EXERCISE AIM: When you reach the line containing "Please transcribe this spectrogram." in the data below, reproduce it and every line that follows, exactly and without additions.

Stored data:
○ ○ ○
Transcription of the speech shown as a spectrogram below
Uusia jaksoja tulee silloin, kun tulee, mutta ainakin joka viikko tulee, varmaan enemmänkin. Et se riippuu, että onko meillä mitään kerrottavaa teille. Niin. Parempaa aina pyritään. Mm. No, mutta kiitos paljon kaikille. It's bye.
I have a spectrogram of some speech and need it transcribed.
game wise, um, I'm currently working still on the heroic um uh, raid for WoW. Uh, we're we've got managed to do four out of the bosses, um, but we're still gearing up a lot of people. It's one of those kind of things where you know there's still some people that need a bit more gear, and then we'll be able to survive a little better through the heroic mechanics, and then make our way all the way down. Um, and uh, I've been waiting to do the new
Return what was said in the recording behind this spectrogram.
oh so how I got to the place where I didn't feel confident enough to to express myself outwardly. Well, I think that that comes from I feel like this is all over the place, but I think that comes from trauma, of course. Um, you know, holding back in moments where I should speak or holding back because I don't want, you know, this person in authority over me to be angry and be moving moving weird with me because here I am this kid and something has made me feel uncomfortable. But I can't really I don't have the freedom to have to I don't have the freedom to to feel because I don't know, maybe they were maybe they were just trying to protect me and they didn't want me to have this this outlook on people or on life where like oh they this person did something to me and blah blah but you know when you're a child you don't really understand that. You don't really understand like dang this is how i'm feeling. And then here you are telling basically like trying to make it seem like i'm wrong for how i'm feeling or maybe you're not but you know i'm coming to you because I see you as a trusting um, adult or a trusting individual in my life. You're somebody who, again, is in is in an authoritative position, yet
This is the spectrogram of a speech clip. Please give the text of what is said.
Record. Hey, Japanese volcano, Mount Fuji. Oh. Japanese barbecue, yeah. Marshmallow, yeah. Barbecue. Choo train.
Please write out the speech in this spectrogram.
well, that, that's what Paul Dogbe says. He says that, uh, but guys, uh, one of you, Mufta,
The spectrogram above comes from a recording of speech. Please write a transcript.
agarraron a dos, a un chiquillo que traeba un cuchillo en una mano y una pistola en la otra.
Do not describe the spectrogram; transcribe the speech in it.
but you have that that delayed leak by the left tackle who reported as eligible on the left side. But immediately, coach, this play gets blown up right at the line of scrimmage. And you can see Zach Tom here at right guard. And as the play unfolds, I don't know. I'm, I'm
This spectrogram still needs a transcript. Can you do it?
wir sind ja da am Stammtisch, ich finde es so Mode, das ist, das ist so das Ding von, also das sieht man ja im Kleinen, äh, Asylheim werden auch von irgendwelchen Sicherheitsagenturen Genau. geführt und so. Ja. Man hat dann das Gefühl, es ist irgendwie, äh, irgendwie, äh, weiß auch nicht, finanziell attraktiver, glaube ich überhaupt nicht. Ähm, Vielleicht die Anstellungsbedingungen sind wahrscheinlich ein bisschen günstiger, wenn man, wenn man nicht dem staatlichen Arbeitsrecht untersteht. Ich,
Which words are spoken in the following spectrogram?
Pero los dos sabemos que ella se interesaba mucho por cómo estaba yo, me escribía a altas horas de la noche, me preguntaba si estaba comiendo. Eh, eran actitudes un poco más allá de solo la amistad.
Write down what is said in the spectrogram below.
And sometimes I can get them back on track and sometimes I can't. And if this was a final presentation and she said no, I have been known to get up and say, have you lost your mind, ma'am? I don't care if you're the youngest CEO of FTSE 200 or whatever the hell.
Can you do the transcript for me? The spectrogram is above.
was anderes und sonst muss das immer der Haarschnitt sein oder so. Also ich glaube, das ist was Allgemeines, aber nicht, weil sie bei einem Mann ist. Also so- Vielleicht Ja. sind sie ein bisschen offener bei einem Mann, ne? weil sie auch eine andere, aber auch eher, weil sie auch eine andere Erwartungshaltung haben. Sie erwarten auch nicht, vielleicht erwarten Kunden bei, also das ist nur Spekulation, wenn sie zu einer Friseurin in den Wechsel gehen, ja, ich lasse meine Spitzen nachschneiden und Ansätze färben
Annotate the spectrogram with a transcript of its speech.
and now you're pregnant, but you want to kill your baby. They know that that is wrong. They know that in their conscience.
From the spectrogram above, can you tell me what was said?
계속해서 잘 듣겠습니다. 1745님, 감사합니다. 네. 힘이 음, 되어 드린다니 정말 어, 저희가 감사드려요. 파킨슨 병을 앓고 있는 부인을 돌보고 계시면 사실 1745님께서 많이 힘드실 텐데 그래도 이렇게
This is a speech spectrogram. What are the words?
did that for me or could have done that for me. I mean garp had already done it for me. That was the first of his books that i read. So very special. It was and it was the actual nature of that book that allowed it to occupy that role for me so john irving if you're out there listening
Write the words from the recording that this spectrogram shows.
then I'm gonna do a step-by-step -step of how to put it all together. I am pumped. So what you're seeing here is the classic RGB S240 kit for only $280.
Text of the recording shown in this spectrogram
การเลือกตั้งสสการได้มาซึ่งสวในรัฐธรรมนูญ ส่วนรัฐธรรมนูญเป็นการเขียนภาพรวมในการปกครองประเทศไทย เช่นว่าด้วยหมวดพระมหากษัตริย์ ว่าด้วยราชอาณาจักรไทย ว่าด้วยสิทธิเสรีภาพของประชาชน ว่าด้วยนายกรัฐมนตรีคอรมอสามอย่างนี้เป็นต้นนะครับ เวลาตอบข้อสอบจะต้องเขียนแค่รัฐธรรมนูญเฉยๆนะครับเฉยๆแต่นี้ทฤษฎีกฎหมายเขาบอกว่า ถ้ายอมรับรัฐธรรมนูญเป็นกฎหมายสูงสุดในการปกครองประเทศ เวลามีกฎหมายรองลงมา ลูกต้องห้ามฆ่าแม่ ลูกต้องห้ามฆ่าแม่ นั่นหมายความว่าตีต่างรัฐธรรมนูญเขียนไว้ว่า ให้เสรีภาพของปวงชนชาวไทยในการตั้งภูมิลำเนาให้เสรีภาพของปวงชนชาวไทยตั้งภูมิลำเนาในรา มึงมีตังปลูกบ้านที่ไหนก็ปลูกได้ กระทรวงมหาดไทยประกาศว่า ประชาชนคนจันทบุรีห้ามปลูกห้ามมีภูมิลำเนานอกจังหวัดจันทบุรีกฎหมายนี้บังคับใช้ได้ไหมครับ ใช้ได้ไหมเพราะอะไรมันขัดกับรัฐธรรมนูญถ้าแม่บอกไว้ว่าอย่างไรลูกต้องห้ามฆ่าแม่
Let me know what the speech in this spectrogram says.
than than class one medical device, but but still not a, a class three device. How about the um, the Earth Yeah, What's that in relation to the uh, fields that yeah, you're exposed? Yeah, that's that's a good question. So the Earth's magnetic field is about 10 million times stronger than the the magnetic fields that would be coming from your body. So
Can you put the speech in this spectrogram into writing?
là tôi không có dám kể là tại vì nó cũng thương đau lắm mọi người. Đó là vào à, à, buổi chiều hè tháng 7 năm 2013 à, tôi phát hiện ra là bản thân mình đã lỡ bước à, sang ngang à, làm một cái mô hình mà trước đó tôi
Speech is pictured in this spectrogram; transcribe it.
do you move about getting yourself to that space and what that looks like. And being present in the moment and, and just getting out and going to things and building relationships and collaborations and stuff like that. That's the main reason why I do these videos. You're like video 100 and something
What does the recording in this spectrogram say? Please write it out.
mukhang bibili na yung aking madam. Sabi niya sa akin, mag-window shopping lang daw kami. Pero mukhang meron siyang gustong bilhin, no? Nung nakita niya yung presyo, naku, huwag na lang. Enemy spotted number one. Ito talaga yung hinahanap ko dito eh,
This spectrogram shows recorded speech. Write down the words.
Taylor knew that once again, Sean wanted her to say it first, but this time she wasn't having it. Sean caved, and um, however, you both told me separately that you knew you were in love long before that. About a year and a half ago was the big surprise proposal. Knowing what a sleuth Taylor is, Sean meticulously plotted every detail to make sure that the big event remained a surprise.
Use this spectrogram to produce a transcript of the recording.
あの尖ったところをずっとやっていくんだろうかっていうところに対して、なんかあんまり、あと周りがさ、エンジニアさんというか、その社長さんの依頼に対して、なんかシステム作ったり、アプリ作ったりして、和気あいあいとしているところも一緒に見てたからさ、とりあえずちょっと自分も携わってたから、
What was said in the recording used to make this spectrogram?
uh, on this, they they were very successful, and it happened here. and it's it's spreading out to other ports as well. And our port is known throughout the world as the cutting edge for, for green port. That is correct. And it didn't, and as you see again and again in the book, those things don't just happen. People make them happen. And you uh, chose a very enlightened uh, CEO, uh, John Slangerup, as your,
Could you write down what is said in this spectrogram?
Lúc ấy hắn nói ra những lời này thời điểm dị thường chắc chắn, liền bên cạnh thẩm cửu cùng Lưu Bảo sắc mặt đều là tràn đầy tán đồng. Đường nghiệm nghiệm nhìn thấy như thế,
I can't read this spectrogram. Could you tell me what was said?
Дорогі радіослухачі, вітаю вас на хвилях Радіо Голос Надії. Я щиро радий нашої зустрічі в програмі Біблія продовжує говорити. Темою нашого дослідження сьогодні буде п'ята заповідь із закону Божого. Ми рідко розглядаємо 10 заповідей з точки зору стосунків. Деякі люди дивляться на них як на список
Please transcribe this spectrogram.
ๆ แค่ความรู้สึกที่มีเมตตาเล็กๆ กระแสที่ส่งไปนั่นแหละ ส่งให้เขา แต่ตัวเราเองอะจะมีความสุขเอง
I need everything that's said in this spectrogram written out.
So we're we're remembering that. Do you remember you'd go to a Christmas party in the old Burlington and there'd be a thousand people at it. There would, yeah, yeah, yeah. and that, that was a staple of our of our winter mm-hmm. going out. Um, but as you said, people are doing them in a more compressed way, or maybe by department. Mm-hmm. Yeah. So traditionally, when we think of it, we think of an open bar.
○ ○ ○
EXERCISE ANSWER:
Please transcribe this spectrogram.
ๆ แค่ความรู้สึกที่มีเมตตาเล็กๆ กระแสที่ส่งไปนั่นแหละ ส่งให้เขา แต่ตัวเราเองอะจะมีความสุขเอง
I need everything that's said in this spectrogram written out.
So we're we're remembering that. Do you remember you'd go to a Christmas party in the old Burlington and there'd be a thousand people at it. There would, yeah, yeah, yeah. and that, that was a staple of our of our winter mm-hmm. going out. Um, but as you said, people are doing them in a more compressed way, or maybe by department. Mm-hmm. Yeah. So traditionally, when we think of it, we think of an open bar.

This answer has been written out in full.